The facade further references both classical and modern schemes and buildings. These include a pediment, a feature of classical architecture such as that we are studying currently in history. It is important to note that Venturi seems to almost be satirizing the elements of such classical architecture by subverting the concepts or rendering them redundant. For example, the arch is usually a structural element, but in Venturis house it is made useless by simply being stuck on the front of the facade. Another example is the pediment shaped roof, which instead of running across the shorter length of a building, runs along the longer length of the building.

The circulation in Venturi's Mothers House is important as it is governed by the central core, and interior wall structure. Occupants move in a circular, wandering fashion, governed by the placement of the front entrance, curved walls and fireplace, and stairwells.

Robert Venturi's Mothers House - Final Model

Chestnut Hill, Philadelphia, Pennsylvania

Robert Venturi’s Mothers House is an example of an architecture that has many nuances and subtleties woven throughout the facade and structure. It references historical architecture, ideas involving enclosure, geometry, circulation, and the importance of the facade. Through the material, construction and section cut of the model, we have attempted to communicate across the elements of the Venturi House that we thought were the most significant.

The material that we chose to construct the model is 400 GSM card, with a shiny surface. While we had the option of using balsa wood, we felt that card was the best choice for this building as you achieve a flat continuous surface that would correctly represent the flat planes of the roof and enclosing walls. With card, you can also achieve a precise and clean edge. This is important when considering the strong edges and unbroken lines of the front facade and roof.

The smoothness of the card also reflects the smooth texture of the roof and walls of the house.

We felt that facade was the strongest element of the house. The shape and height of the front facade almost a monument to a person approaching the house, because of its individual shape and its placement, set far back on a long site. The importance of the facade is further created through the references it makes to historical architecture, as mentioned in the text accompanying the poches below.

The structure of the house, and how it influences circulation also influenced the construction, and the section cut, of the model.
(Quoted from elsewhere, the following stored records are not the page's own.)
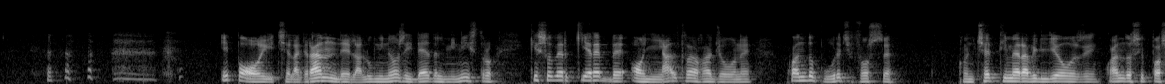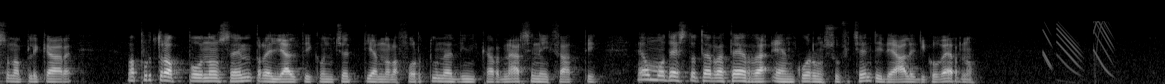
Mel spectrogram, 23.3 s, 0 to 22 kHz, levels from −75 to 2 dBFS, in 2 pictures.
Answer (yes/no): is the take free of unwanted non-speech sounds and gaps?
no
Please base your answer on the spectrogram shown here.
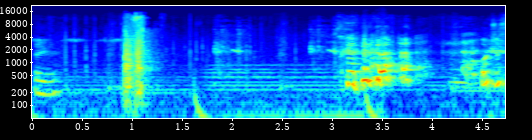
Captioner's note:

The central core of the house involving flights of stairs, a chimney, and a fire place, as well as the placement of curved walls lack of corridors, means that a person moves through the house in a circular, wandering fashion around the central core. This is also discussed in the poches below.
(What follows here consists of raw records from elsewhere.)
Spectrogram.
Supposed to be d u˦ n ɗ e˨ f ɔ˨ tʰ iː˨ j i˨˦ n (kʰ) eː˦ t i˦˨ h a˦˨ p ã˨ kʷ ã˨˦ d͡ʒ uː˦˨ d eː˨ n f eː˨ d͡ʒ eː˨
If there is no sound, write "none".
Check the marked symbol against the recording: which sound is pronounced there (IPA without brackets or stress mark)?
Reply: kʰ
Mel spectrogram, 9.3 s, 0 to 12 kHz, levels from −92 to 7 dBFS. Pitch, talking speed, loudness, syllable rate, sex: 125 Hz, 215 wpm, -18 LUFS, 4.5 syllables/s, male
We decided that we would be more inventive with our choice of section cut. We felt that it would not do justice to the facade and roof if we were to cut it in any way, as would have occurred had we just simply chosen to do a cross section or a longitudinal cut. Our group decided that it would be interesting if we were to leave the central core and facade intact, and pull the rest of the model, including rear rooms, away from the facade. This way, we were able to keep the integrity of the core and facade, while still being able to examine the rooms and floors of the house. The only downside to this method of section cut was that one is unable to easily follow the path that a person is able to walk through the house, as would be visible in a plan. We felt however, that we had succeeded in creating an interesting section cut, while preserving the key elements of the core and facade.

Sunday, April 4, 2010
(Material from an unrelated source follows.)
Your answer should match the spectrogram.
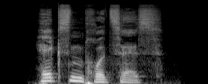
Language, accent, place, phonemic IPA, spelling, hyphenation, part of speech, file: German, Germany, Berlin, /ˈhɛksn̩proˌt͡sɛs/, Hexenprozess, He‧xen‧pro‧zess, noun, De-Hexenprozess.ogg
- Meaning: witch trial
Further Progress Photos

Front Facade

Back facade

View from top without roof

Section Cut

Section Cut